This day belonged to Clark, who showed remarkable poise and confidence, not to mention an extraordinarily short game and a fairway metal he won’t soon forget.
He already had a two-shot lead and was a yard from an easy birdie on the par-5 eighth when his approach hit a steep bank of the barranca on the left. Barely able to see his golf ball, Clark was whacked and the ball slid several inches deeper into the thick grass.
He hammered it again, this time over the green, 20 yards away on a firm and terrifying putting surface. He chipped that to 3 feet to escape with bogey.
“That up-and-down was key to the tournament,” he said.
More such shots followed. On the par-3 ninth he was on the bank of a bunker and broke away from the flag, skillfully using the slope to get it down to 2m for another big save. And then he clipped a throw from a tight lie to the left of the 11th green to four feet for par.
The signature shot was his 282-yard fairway metal on the par-5 14th to 20 feet that yielded a two-putt birdie, giving Clark a three-shot lead with four to play.
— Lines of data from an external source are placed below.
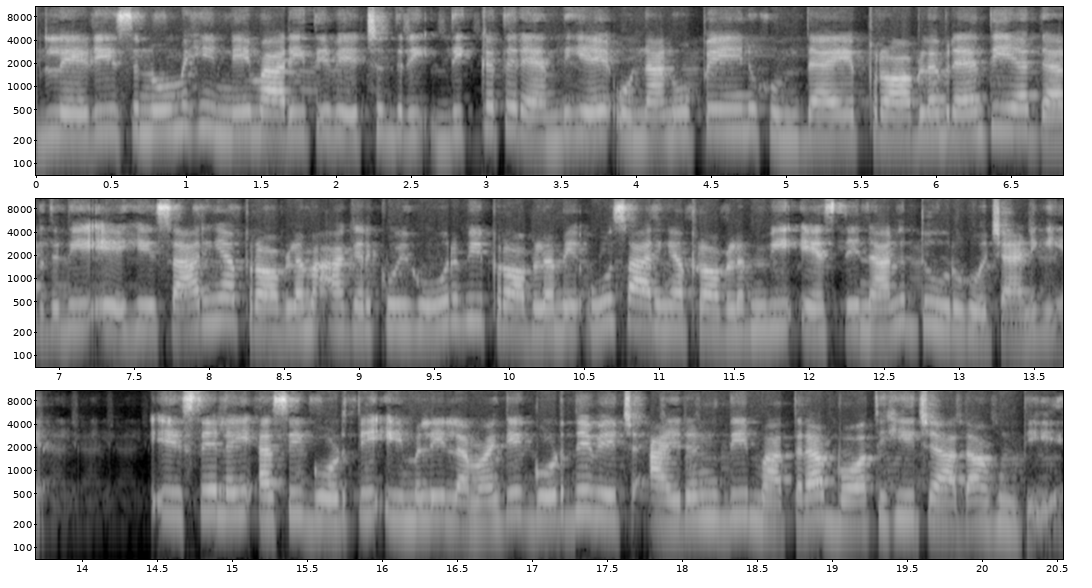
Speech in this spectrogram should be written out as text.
ਲੇਡੀਜ਼ ਨੂੰ ਮਹੀਨੇ ਮਾਰੀ ਦੇ ਵਿੱਚ ਦਿੱਕਤ ਰਹਿੰਦੀ ਹੈ, ਉਹਨਾਂ ਨੂੰ ਪੇਨ ਹੁੰਦਾ ਹੈ, ਪ੍ਰੋਬਲਮ ਰਹਿੰਦੀ ਹੈ, ਦਰਦ ਦੀ ਇਹ ਸਾਰੀਆਂ ਪ੍ਰੋਬਲਮ, ਅਗਰ ਕੋਈ ਹੋਰ ਵੀ ਪ੍ਰੋਬਲਮ ਹੈ, ਉਹ ਸਾਰੀਆਂ ਪ੍ਰੋਬਲਮ ਵੀ ਇਸ ਦੇ ਨਾਲ ਦੂਰ ਹੋ ਜਾਣਗੀਆਂ। ਇਸੇ ਲਈ ਅਸੀਂ ਗੁੜ ਤੇ ਇਮਲੀ ਲਵਾਂਗੇ। ਗੁੜ ਦੇ ਵਿੱਚ ਆਇਰਨ ਦੀ ਮਾਤਰਾ ਬਹੁਤ ਹੀ ਜ਼ਿਆਦਾ ਹੁੰਦੀ ਹੈ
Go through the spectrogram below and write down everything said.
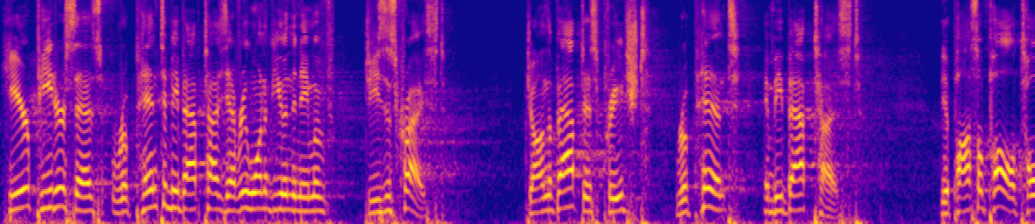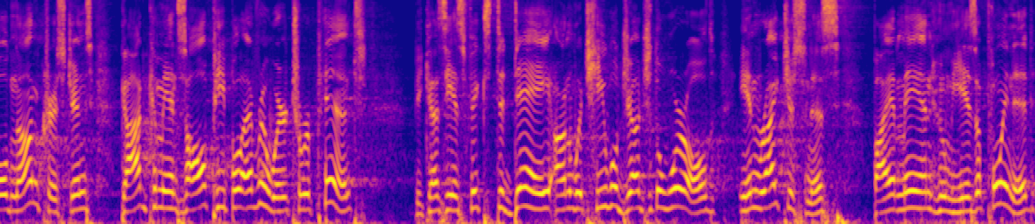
Here, Peter says, Repent and be baptized, every one of you, in the name of Jesus Christ. John the Baptist preached, Repent and be baptized. The Apostle Paul told non Christians, God commands all people everywhere to repent because he has fixed a day on which he will judge the world in righteousness by a man whom he has appointed,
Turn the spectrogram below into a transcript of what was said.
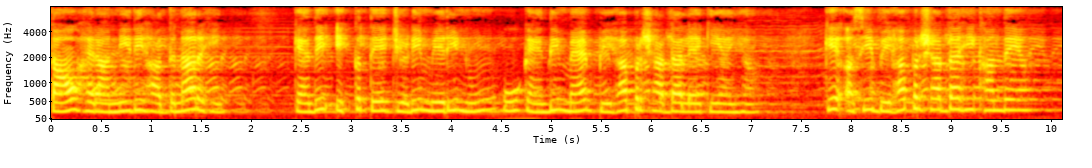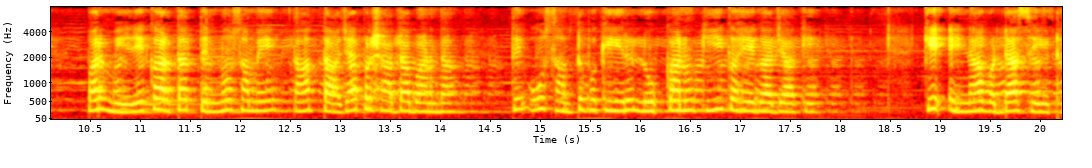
ਤਾਂ ਉਹ ਹੈਰਾਨੀ ਦੀ ਹੱਦ ਨਾ ਰਹੀ। ਕਹਿੰਦੀ, ਇੱਕ ਤੇ ਜਿਹੜੀ ਮੇਰੀ ਨੂੰ ਉਹ ਕਹਿੰਦੀ, ਮੈਂ ਬੇਹਾ ਪ੍ਰਸ਼ਾਦਾ ਲੈ ਕੇ ਆਈ ਹਾਂ ਕਿ ਅਸੀਂ ਬੇਹਾ ਪ੍ਰਸ਼ਾਦਾ ਹੀ ਖਾਂਦੇ ਹਾਂ ਪਰ ਮੇਰੇ ਘਰ ਤਾਂ ਤਿੰਨੋਂ ਸਮੇਂ ਤਾਂ ਤਾਜ਼ਾ ਪ੍ਰਸ਼ਾਦਾ ਬਣਦਾ। ਤੇ ਉਹ ਸੰਤ ਫਕੀਰ ਲੋਕਾਂ ਨੂੰ ਕੀ ਕਹੇਗਾ ਜਾ ਕੇ? ਕਿ ਇੰਨਾ ਵੱਡਾ ਸੇਠ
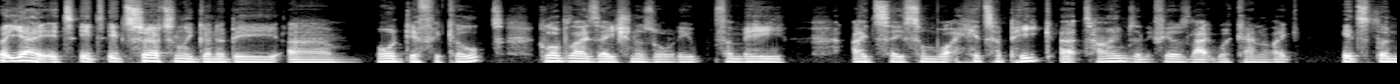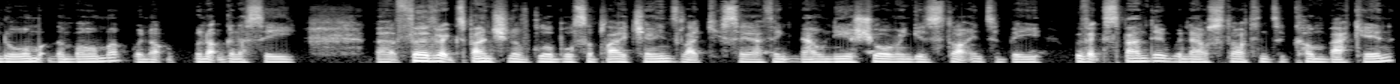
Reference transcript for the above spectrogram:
but yeah, it's it's it's certainly going to be um, more difficult. Globalization has already, for me, I'd say, somewhat hit a peak at times, and it feels like we're kind of like it's the norm at the moment. We're not we're not going to see uh, further expansion of global supply chains, like you say. I think now nearshoring is starting to be. We've expanded. We're now starting to come back in,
But he made the only bogey of the day on the par-3 15th, then found a bunker to the left of the 16th fairway and hit his putter with his hand when he missed a 2-yard par putt. His lead was reduced to one shot, he bounced up and down from the left side of the 17th green to keep the lead.
The USGA allowed thousands of fans to circle the fairway short of the 18th green with so few bleachers, creating a major theater for Clark’s finish.
Fowler, still chasing his first major, returned to the 18th green to hug Clark.
“I went back in and just said, ‘Your mom was with you. She would be very proud,'” Fowler said.
Clark finished 10-under 270 and along with $3.6 million – his second such cash in the past six weeks – moves him into second place in the Ryder Cup standings.
Smith shot 67 to finish fourth. Tommy Fleetwood became the first player with two rounds of 63 in the US Open and tied for fifth place with Fowler and Min Woo Lee (67). Fleetwood also shot 63 at Shinnecock Hills in the final round of 2018.